Wounds without evidence of soft tissue or bone infection do not require antibiotic therapy. For infected wounds, obtain a post-debridement specimen (preferably of tissue) for aerobic and anaerobic culture. Empiric antibiotic therapy can be narrowly targeted at GPC in many acutely infected patients, but those at risk for infection with antibiotic-resistant organisms or with chronic, previously treated, or severe infections usually require broader spectrum regimens. Imaging is helpful in most DFIs; plain radiographs may be sufficient, but magnetic resonance imaging is far more sensitive and specific. Osteomyelitis occurs in many diabetic patients with a foot wound and can be difficult to diagnose (optimally defined by bone culture and histology) and treat (often requiring surgical debridement or resection, and/or prolonged antibiotic therapy). Most DFIs require some surgical intervention, ranging from minor (debridement) to major (resection, amputation). Wounds must also be properly dressed and off-loaded of pressure, and patients need regular follow-up. An ischemic foot may require revascularization, and some nonresponding patients may benefit from selected adjunctive measures. Employing multidisciplinary foot teams improves outcomes. Clinicians and healthcare organizations should attempt to monitor, and thereby improve, their outcomes and processes in caring for DFIs.

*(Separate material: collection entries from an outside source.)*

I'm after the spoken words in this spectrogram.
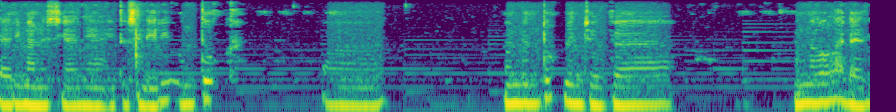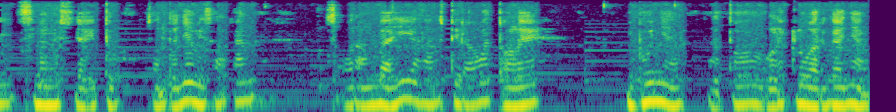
dari manusianya itu sendiri untuk uh, membentuk dan juga mengelola dari si manusia itu. Contohnya misalkan seorang bayi yang harus dirawat oleh ibunya atau oleh keluarganya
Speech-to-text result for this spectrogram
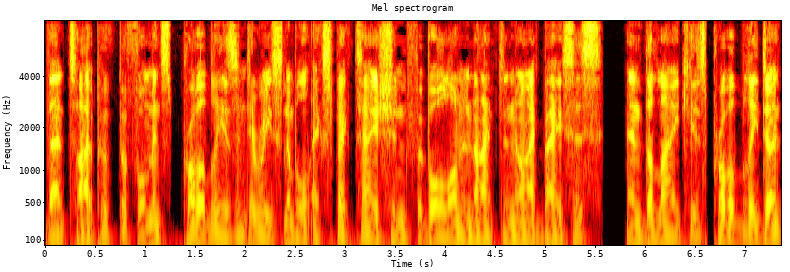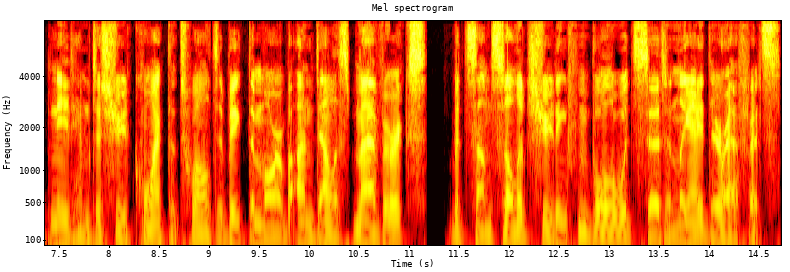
That type of performance probably isn't a reasonable expectation for Ball on a night-to-night -night basis, and the Lakers probably don't need him to shoot quite that well to beat the moribund Dallas Mavericks, but some solid shooting from Ball would certainly aid their efforts.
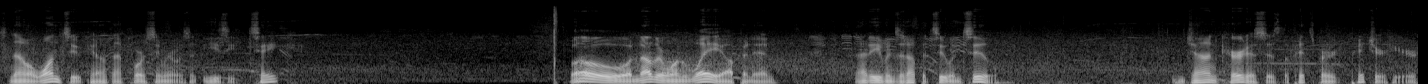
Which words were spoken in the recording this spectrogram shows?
It's now a one-two count. That four-seamer was an easy take. Whoa, another one way up and in. That evens it up at two and two. And John Curtis is the Pittsburgh pitcher here.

Correspondence: Benjamin A. Lipsky, MD, University of Washington, VA Puget Sound Health Care System, 1660 S Columbian Way, Seattle, WA 98108 (balipsky@uw.edu).